Sheppard is known to win in bunches, and just last week became the World of Outlaws all-time winningest driver behind the wheel of his family-owned No. B5. While Sheppard has won his share of major events, Sunday’s $30,000 triumph marks his richest since he won the $100,000 Dirt Track World Championship nearly two years ago. So when Sheppard looks at the glittering ledgers of Davenport and Madden, there’s a pressing desire of keeping up with the Joneses.

“One hundred percent,” Sheppard said. “Those guys (Madden and Davenport) have been the class of the field for quite a while this year so far. That’s part of why we switched to the Lucas deal so we can race against those type of guys more and race these big races, and get better at these big, long races, because we want to win races like Knoxville and Eldora. To be able to do those and win those, you’ve got to race those races. I feel like our long game is pretty good right now. So we’ll keep working on that and try to make it better.”

Sheppard’s historic WoO victory at his home track, Jacksonville (Ill.) Speedway, revitalized his drive to bask in the midst of special atmospheres, even if he didn’t anticipate it.

“Don’t get me wrong, the record is awesome, but I didn’t even think about it until the feature was over, to be honest with you,” said Sheppard, who in the moments of reflection realized depths of what he had accomplished.

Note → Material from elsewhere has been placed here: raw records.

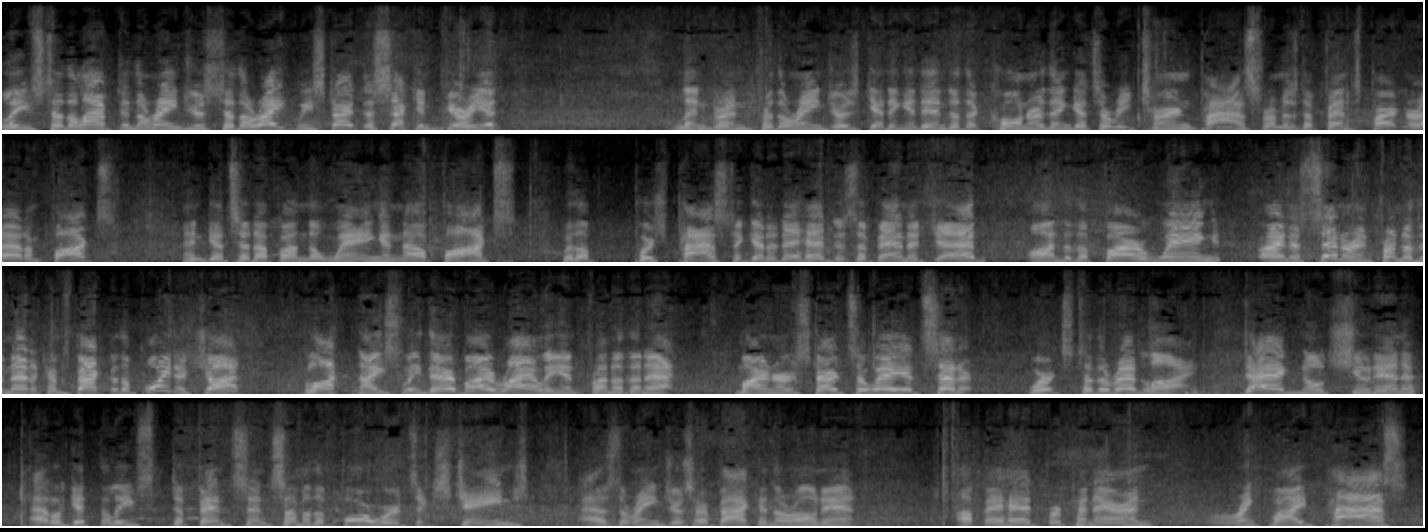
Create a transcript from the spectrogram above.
Leafs to the left and the Rangers to the right. We start the second period. Lindgren for the Rangers getting it into the corner, then gets a return pass from his defense partner Adam Fox and gets it up on the wing. And now Fox with a push pass to get it ahead to Zibanejad onto the far wing. Trying to center in front of the net. It comes back to the point. A shot blocked nicely there by Rielly in front of the net. Marner starts away at center. Works to the red line. Diagonal shoot in. That'll get the Leafs defense and some of the forwards exchanged as the Rangers are back in their own end. Up ahead for Panarin. Rink wide pass.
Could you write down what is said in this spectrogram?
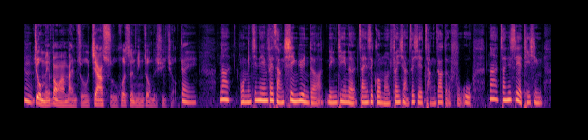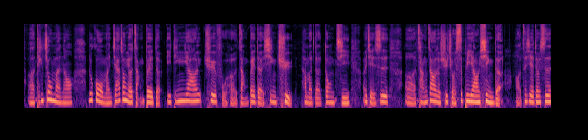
嗯，就没办法满足家属或是民众的需求。对。那我们今天非常幸运的聆听了詹医师跟我们分享这些长照的服务。那詹医师也提醒呃听众们哦，如果我们家中有长辈的，一定要去符合长辈的兴趣、他们的动机，而且是呃长照的需求是必要性的啊、呃。这些都是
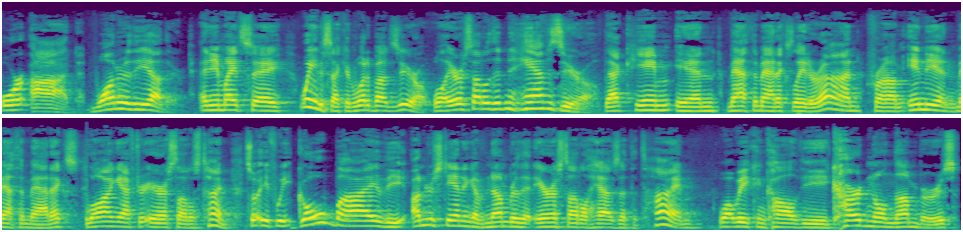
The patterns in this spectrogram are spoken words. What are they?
or odd, one or the other. And you might say, wait a second, what about zero? Well, Aristotle didn't have zero. That came in mathematics later on from Indian mathematics long after Aristotle's time. So if we go by the understanding of number that Aristotle has at the time, what we can call the cardinal numbers,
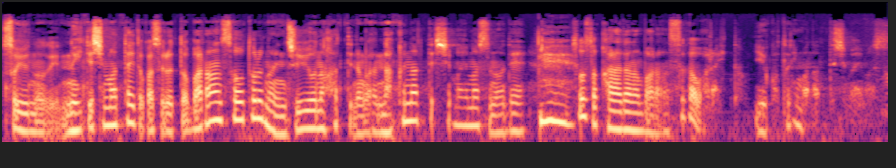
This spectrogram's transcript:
そういうので抜いてしまったりとかすると、バランスを取るのに重要な歯っていうのがなくなってしまいますので、えー、そうすると体のバランスが悪いということにもなってしまいます。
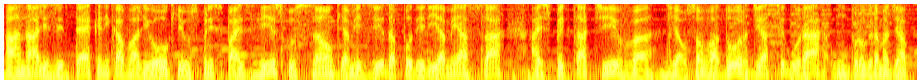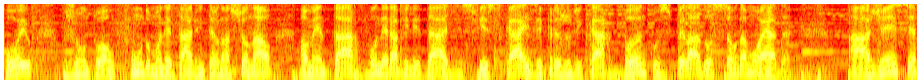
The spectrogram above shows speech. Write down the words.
a análise técnica avaliou que os principais riscos são que a medida poderia ameaçar a expectativa de El Salvador de assegurar um programa de apoio junto ao Fundo Monetário Internacional, aumentar vulnerabilidades fiscais e prejudicar bancos pela adoção da moeda. A agência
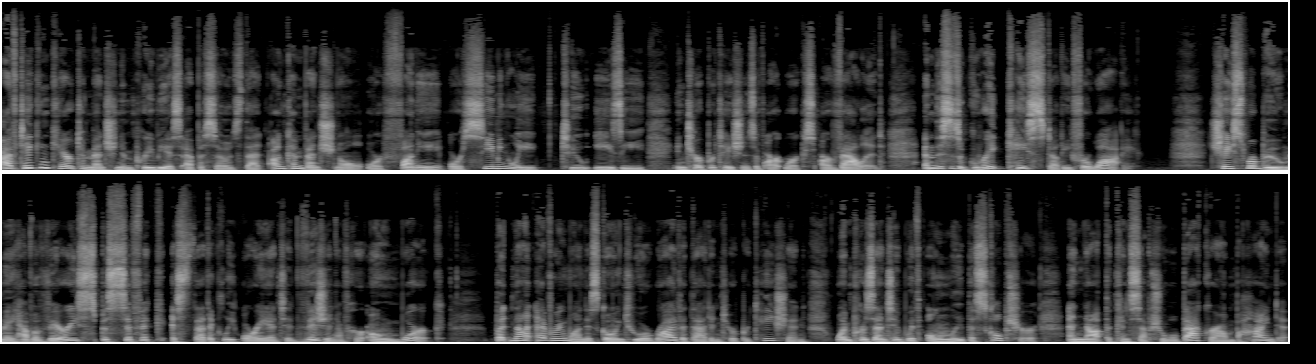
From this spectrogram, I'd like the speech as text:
I've taken care to mention in previous episodes that unconventional or funny or seemingly too easy interpretations of artworks are valid, and this is a great case study for why. Chase Riboud may have a very specific, aesthetically oriented vision of her own work, but not everyone is going to arrive at that interpretation when presented with only the sculpture and not the conceptual background behind it.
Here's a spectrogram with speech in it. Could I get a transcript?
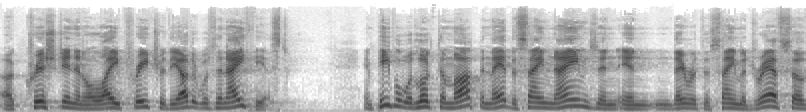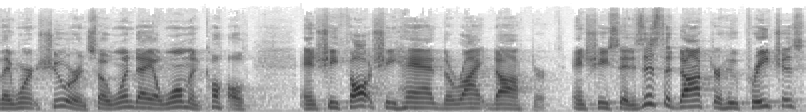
a Christian and a lay preacher, the other was an atheist. And people would look them up, and they had the same names, and, and they were at the same address, so they weren't sure. And so one day a woman called, and she thought she had the right doctor and she said, Is this the doctor who preaches?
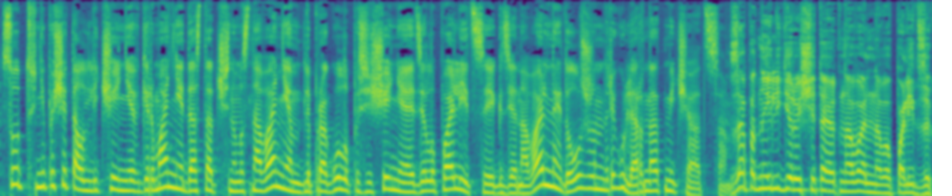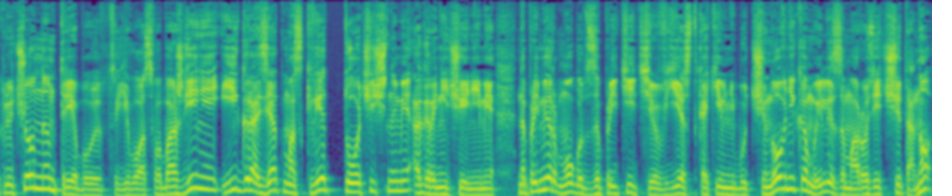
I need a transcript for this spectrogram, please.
Суд не посчитал лечение в Германии достаточным основанием для прогула посещения отдела полиции, где Навальный должен регулярно отмечаться. Западные лидеры считают Навального политзаключенным, требуют его освобождения и грозят Москве точечными ограничениями. Например, могут запретить въезд каким-нибудь чиновникам или заморозить счета. Но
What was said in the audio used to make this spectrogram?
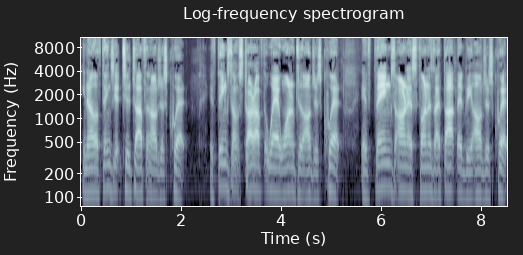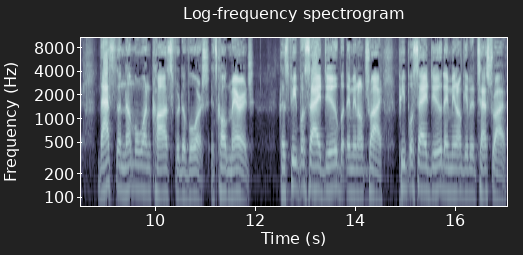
You know, if things get too tough, then I'll just quit. If things don't start off the way I want them to, I'll just quit. If things aren't as fun as I thought they'd be, I'll just quit. That's the number one cause for divorce. It's called marriage. Because people say I do, but they may not try. People say I do, they may not give it a test drive.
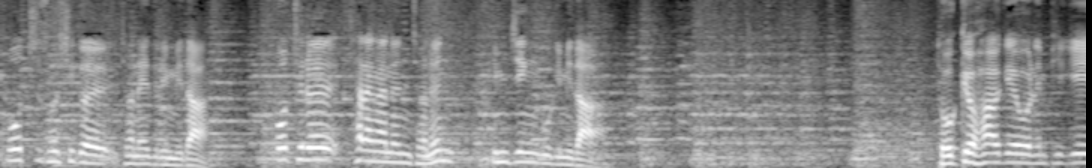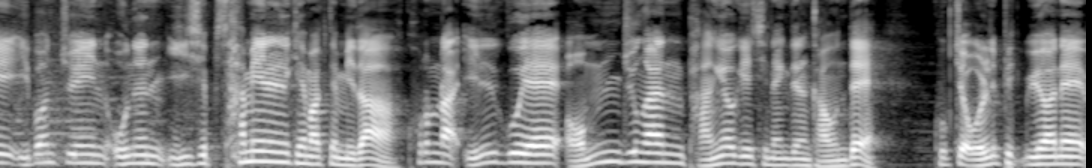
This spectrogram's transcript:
스포츠 소식을 전해드립니다. 스포츠를 사랑하는 저는 김진국입니다. 도쿄 하계올림픽이 이번 주인 오는 23일 개막됩니다. 코로나19의 엄중한 방역이 진행되는 가운데 국제올림픽위원회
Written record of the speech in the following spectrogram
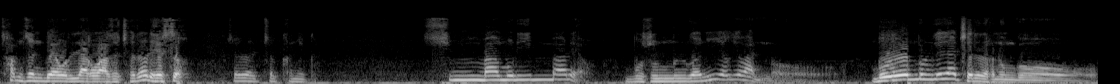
참선 배우려고 와서 절을 했어. 절을 척하니까. 신마물이 말이야. 무슨 물건이 여기 왔노? 뭔 물건이야 절을 하는고?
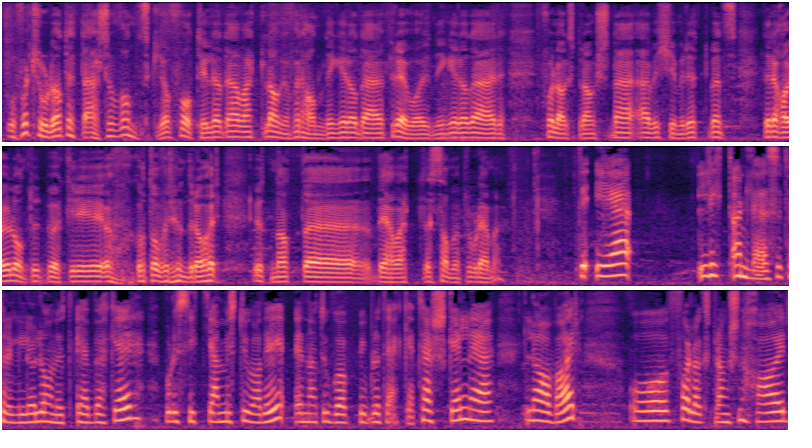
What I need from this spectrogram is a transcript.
Hvorfor tror du at dette er så vanskelig å få til? Det har vært lange forhandlinger, og det er prøveordninger, og det er forlagsbransjen er, bekymret. Mens dere har jo lånt ut bøker i godt over 100 år uten at uh, det har vært det samme problemet? Det er litt annerledes selvfølgelig å låne ut e-bøker, hvor du sitter hjemme i stua di, enn at du går på biblioteket. Terskelen er lavere, og forlagsbransjen har,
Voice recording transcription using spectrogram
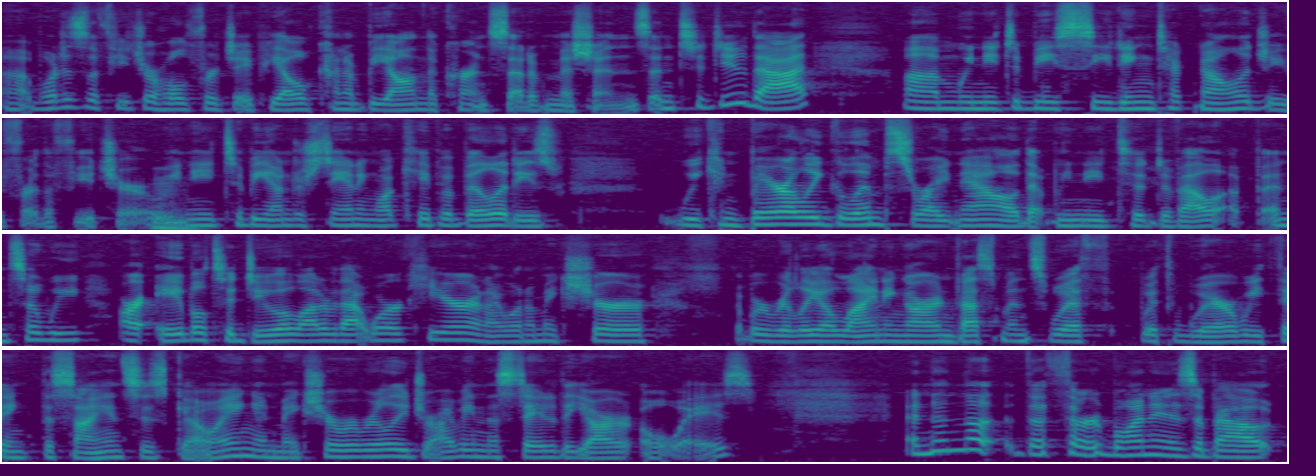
uh, what does the future hold for JPL kind of beyond the current set of missions. And to do that, um, we need to be seeding technology for the future. We need to be understanding what capabilities we can barely glimpse right now that we need to develop. And so we are able to do a lot of that work here. And I want to make sure that we're really aligning our investments with with where we think the science is going and make sure we're really driving the state of the art always. And then the, the third one is about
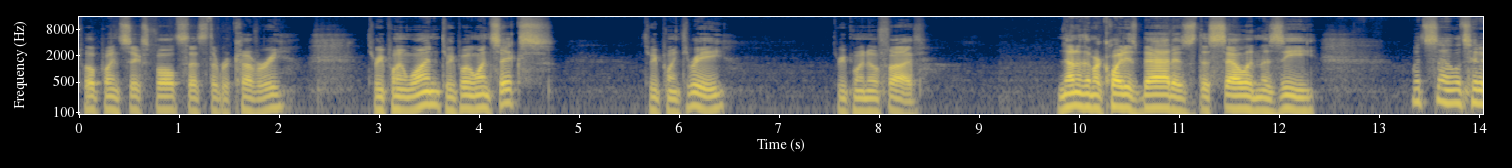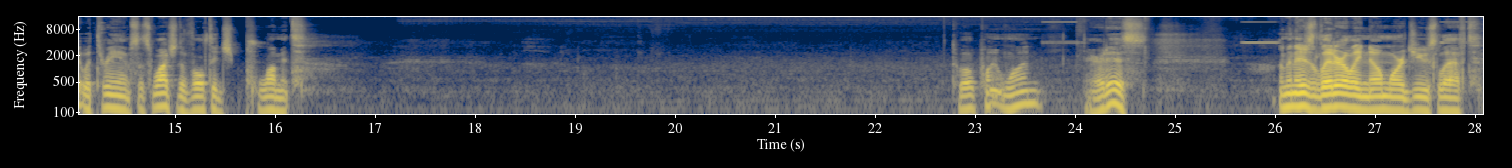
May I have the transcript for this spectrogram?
Twelve point six volts, that's the recovery. 3.1, 3.16, 3.3, 3.05. None of them are quite as bad as the cell and the Zeee. Let's uh, let's hit it with 3 amps. Let's watch the voltage plummet. Twelve point one. There it is. I mean, there's literally no more juice left.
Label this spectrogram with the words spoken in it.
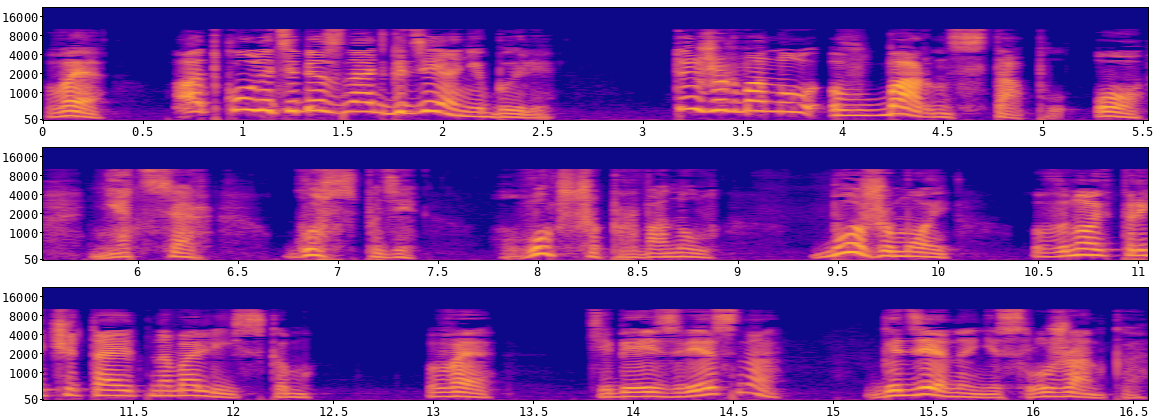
В. Откуда тебе знать, где они были? Ты же рванул в Барнстапл. О, нет, сэр, господи, лучше порванул. Боже мой, вновь причитает на валийском. В. Тебе известно, где ныне служанка?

Ultimately, it’s the spark to kindling equally great achievements, like more crown jewels, more money won — and perhaps his first Lucas Oil championship.

“I would have been disappointed (in hindsight) if I didn’t win that (at Jacksonville) to be honest,” Sheppard said. “To get the win, it really lit a fire under me because I want to win every night, if we can.

“To do that, then to have a decent weekend like we had, I feel like our weekend was solid. Obviously, it’s not where we want to be. But we busted our tails all weekend, and this is the end result of that hard work. We just need to capitalize on this and keep it rolling, keep trying to work with what we have here and make it better. I think Mark and the guys are on board with that and ready to get rolling these next couple months. We’re excited.”

Sheppard tacked on 40 points over the weekend, too, carrying a 55-point lead on Tim McCreadie heading to series races in his Midwest wheelhouse. That starts Wednesday at Davenport (Iowa) Speedway, a track where Sheppard has won four times the past two years. With the World of Outlaws record stashed away along with his most lucrative victory since joining the Lucas Oil Series tour, it’s onto the next significant accomplishment.

“It’s tightening up for sure,” Sheppard said of the points battle with McCreadie and other series challengers. “Mark and the guys are working really hard. We should be able to do it, I think. I felt really comfortable right there. This is a tough sport. Everybody knows it. It’s very up and down. One week, you’re on top of the world. The next week you’re wondering what the hell you did wrong to mess it up from last week.

“I think we have a really good setup here that we can go and race with, tune on a little bit, and just really make some good laps and have some consistency again. That’s going to be our goal for the next couple months, to have some consistency. I say it all the time, with consistency, the wins will come. We have to start rattling off some podium runs, sprinkle some wins in there, and we should be all right.

“We’re just super-excited for these next few months. We’re just super-appreciative for all the money that’s on the line the next, really, the rest of the year. I just want all the series and everybody to know how grateful us drivers are to be able to race for that kind of money. Lord knows we all (complain) about a lot of things, but at the end of the day, we’re super-excited.”